Campaign Against Fireweed on Mauna Kea Continues

The fireweed gets its name because of its ability to spread rapidly after a fire. After the 2010 Mauna Kea State Park Fire, fireweed has made its way through the charred landscape on the south side of Mauna Kea near the cabins.

From the Source: 

"The Office of Mauna Kea Management is renewing its request for volunteers to assist in its efforts to control invasive weeds on the mountain.

Participants in the “Malama Maunakea” campaign focus primarily on eradicating fireweed. The drought-resistant plant is toxic to cattle and has invaded hundreds of thousands of acres on the Big Island and Maui.

The effort on Saturday, June 7 will concentrate on pulling fireweed along the Mauna Kea Access road and around Hale Pohaku at the mountain’s 9,200-foot elevation.

The weeding helps keep the species from being transported to the upper elevations of Mauna Kea where it provides habitat for invasive insects, OMKM officials said.

Volunteers are also needed for a similar effort on July 26.

To sign up, email or visit for more information."

Above: "The invasive fireweed plant." Credit - University of Hawaii

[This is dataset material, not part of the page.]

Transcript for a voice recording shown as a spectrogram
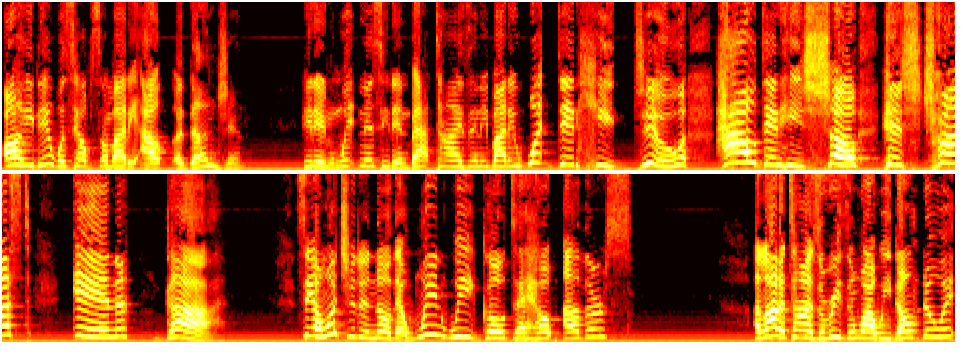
All he did was help somebody out a dungeon. He didn't witness, he didn't baptize anybody. What did he do? How did he show his trust in God? See, I want you to know that when we go to help others, a lot of times the reason why we don't do it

Above: "The invasive fireweed plant." Credit - University of Hawaii